That's the deal. If you want to gain the extra advantage by stacking fielders on one side of the field, you have to be okay with whatever strategy the opposing team uses to counter. Moving the third baseman to shortstop is an announcement that you're okay with the other team bunting for a single. "Please, take this single. Whatever you do, don't hit an extra-base hit. Take this single. If you don't take this single, you're going to have a harder time getting a single. So take the one we're giving you." Domonic Brown took the single.

You lose your right to complain about anything when you use a defensive shift. That one should probably be written down, maybe under the "No Pepper" signs around the ballpark.

The frustration for Cashner, the Padres, and the Padres fans is palpable, as it should be. But Brown didn't do anything wrong because he decided to play baseball in a one-run game. If anything, the Padres learned a lesson about putting on the shift during a no-hitter. It turns out that saying "take this single" in the middle of a no-hitter is a good way to lose the no-hitter.

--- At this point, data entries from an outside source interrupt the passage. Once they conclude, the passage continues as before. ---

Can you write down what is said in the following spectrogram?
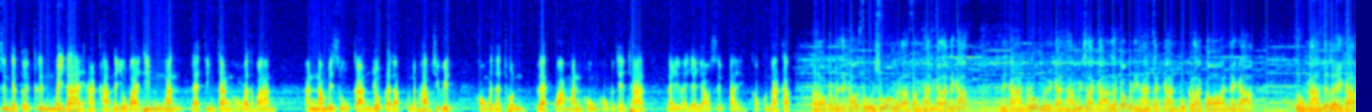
ซึ่งจะเกิดขึ้นไม่ได้หากขาดนโยบายที่มุ่งมั่น และจริงจังของรัฐบาล อันนำไปสู่การยกระดับคุณภาพชีวิตของประชาชน และความมั่นคงของประเทศชาติ ในระยะยาวสืบไป ขอบคุณมากครับ เรากำลังจะเข้าสู่ช่วงเวลาสำคัญกันแล้วนะครับ ในการร่วมมือการทางวิชาการ และก็บริหารจัดการบุคลากรนะครับ ลงนามได้เลยครับ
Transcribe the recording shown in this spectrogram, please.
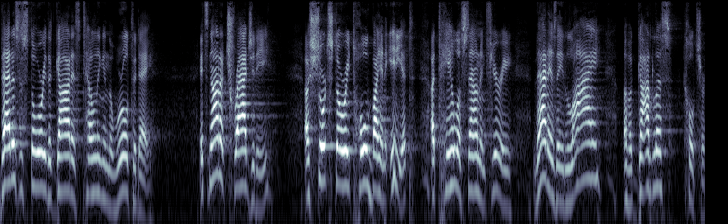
That is the story that God is telling in the world today. It's not a tragedy, a short story told by an idiot, a tale of sound and fury. That is a lie of a godless culture.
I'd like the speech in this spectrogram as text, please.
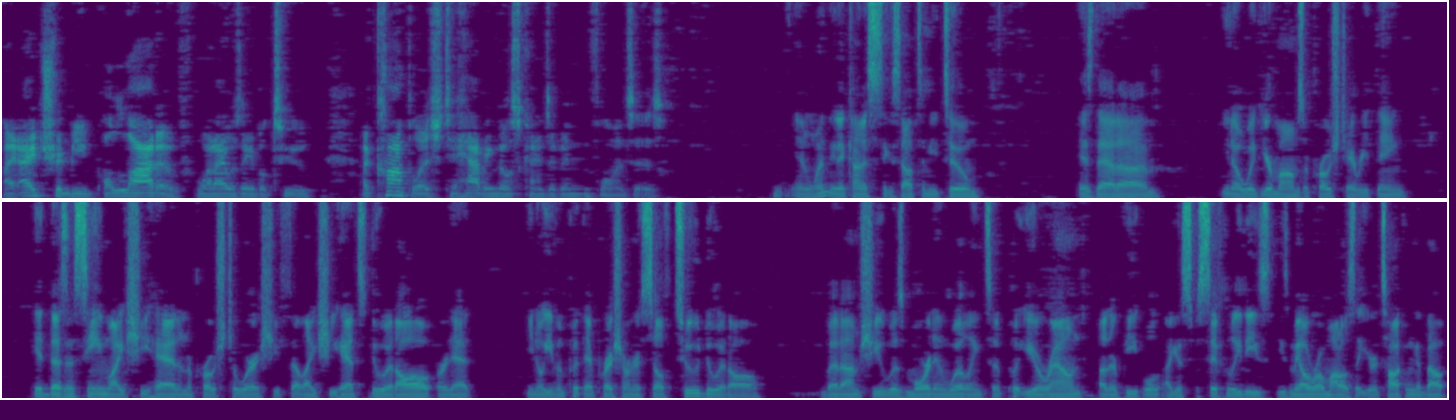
I, attribute a lot of what I was able to accomplish to having those kinds of influences. And one thing that kind of sticks out to me too is that, um, you know, with your mom's approach to everything, it doesn't seem like she had an approach to where she felt like she had to do it all, or that, you know, even put that pressure on herself to do it all but um, she was more than willing to put you around other people. I guess specifically these these male role models that you're talking about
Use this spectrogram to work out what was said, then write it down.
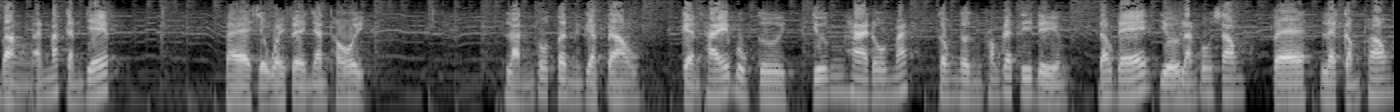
Bằng ánh mắt cảnh giác. Ta sẽ quay về nhanh thôi. Lạnh vô tình gật đầu, Cảm thấy buồn cười, Chướng hai đôi mắt không ngừng phóng ra tia điện, Đau đé giữa lạnh vô song Và là cẩm phong.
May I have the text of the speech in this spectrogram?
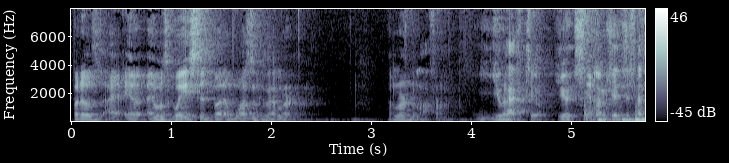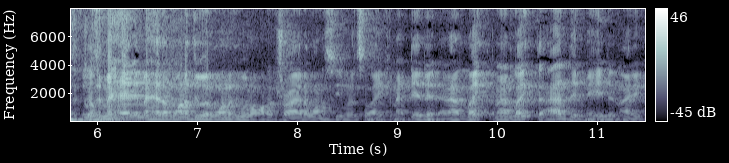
But it was I, it, it was wasted, but it wasn't because I learned. I learned a lot from it. You have to. You sometimes you just have to. It was in my head. In my head, I want to do it. I want to do it. I want to try it. I want to see what it's like. And I did it. And I like and I liked the ad they made. And I,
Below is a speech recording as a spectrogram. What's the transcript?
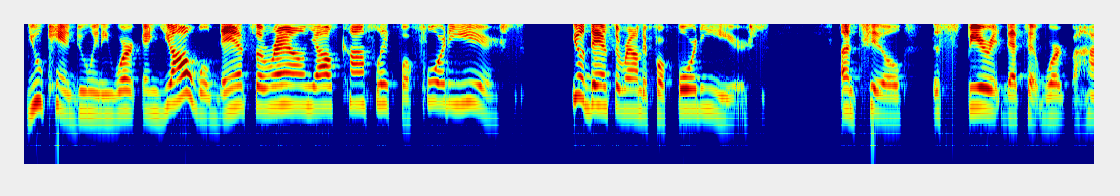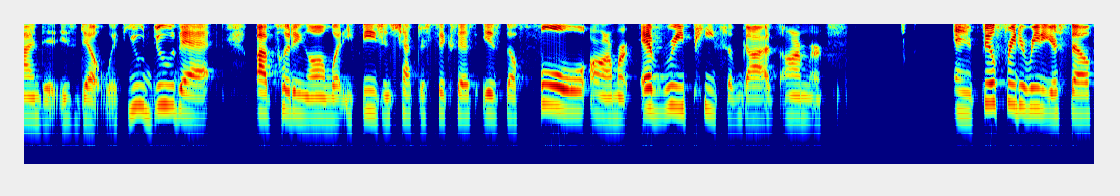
you can't do any work. And y'all will dance around y'all's conflict for 40 years. You'll dance around it for 40 years until the spirit that's at work behind it is dealt with. You do that by putting on what Ephesians chapter 6 says is the full armor, every piece of God's armor. And feel free to read it yourself.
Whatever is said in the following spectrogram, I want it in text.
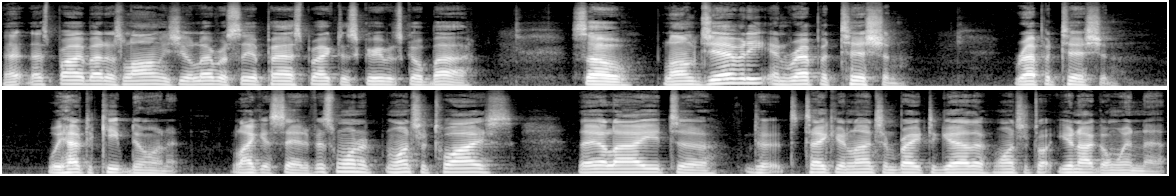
That, that's probably about as long as you'll ever see a past practice grievance go by. So, longevity and repetition. Repetition. We have to keep doing it like I said, if it's one or, once or twice, they allow you to, to, to take your lunch and break together once or twice, you're not going to win that.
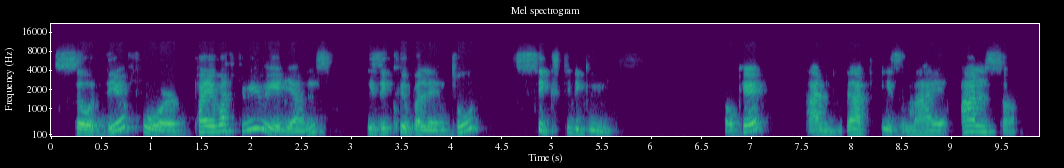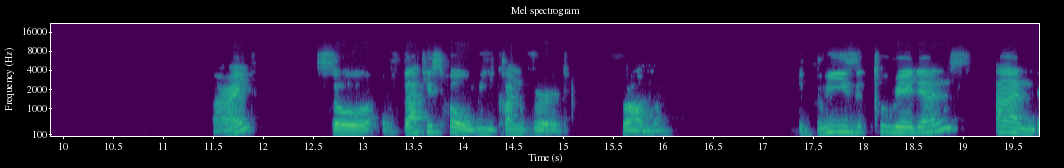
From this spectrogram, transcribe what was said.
So therefore, pi over 3 radians is equivalent to 60 degrees. Okay? And that is my answer. All right? So that is how we convert from degrees to radians and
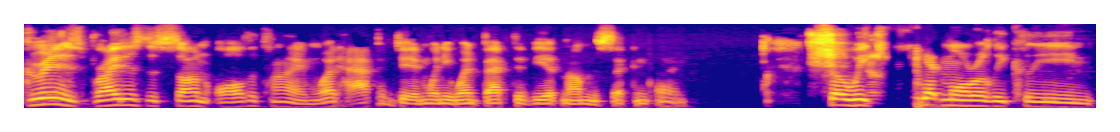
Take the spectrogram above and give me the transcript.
grin as bright as the sun all the time. What happened to him when he went back to Vietnam the second time? So we can get morally clean.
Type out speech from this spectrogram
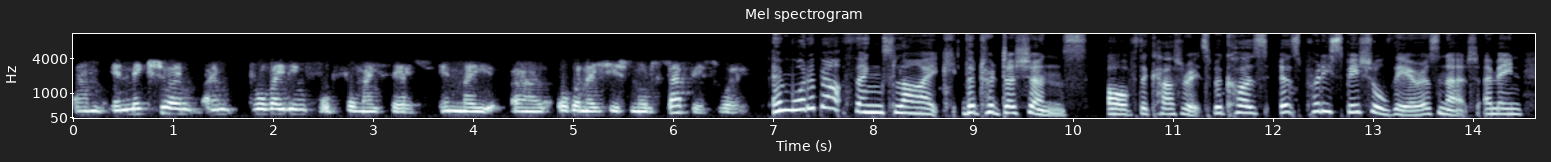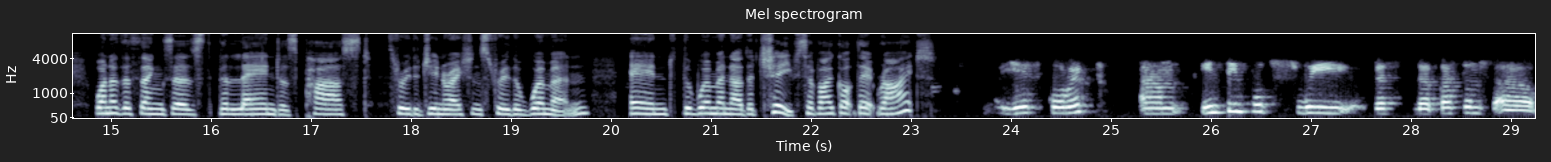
um, and make sure I'm, I'm providing food for myself and my uh, organizational staff as well. And what about things like the traditions of the Carterets? Because it's pretty special there, isn't it? I mean, one of the things is the land is passed through the generations through the women, and the women are the chiefs. Have I got that right? Yes, correct. Um, in Tinputz, we the, the customs are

Don't worry, though. I filed form 508(e) with the baseball gods on behalf of the Padres, and hopefully it will be reviewed and approved soon. I requested that the Padres get their first cycle in franchise history on a bunt against the shift, preferably a double. It's only fair. Everyone hold a good thought for that one. Everyone hold a good thought.